# [EXERCISE DATA]
□ □ □ □ □

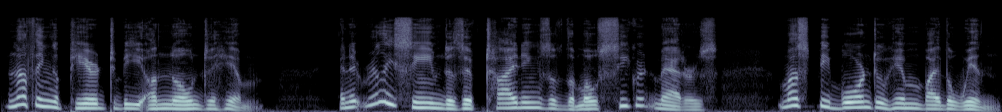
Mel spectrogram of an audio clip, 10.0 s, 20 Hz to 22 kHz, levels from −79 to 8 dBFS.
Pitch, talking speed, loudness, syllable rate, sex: 165 Hz, 160 wpm, -15 LUFS, 4.3 syllables/s, male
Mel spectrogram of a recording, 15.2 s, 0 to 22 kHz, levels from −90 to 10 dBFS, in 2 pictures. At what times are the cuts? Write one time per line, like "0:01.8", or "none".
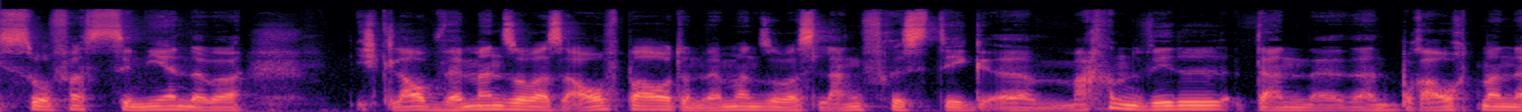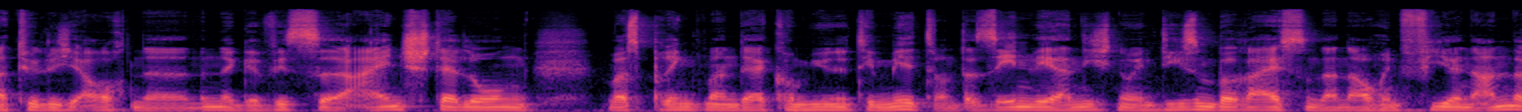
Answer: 0:08.6
0:12.3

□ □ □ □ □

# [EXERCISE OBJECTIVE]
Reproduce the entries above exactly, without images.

# [TASK RESULT]
Mel spectrogram of an audio clip, 10.0 s, 20 Hz to 22 kHz, levels from −79 to 8 dBFS.
Pitch, talking speed, loudness, syllable rate, sex: 165 Hz, 160 wpm, -15 LUFS, 4.3 syllables/s, male
Mel spectrogram of a recording, 15.2 s, 0 to 22 kHz, levels from −90 to 10 dBFS, in 2 pictures. At what times are the cuts? Write one time per line, like "0:01.8", or "none".
Answer: 0:08.6
0:12.3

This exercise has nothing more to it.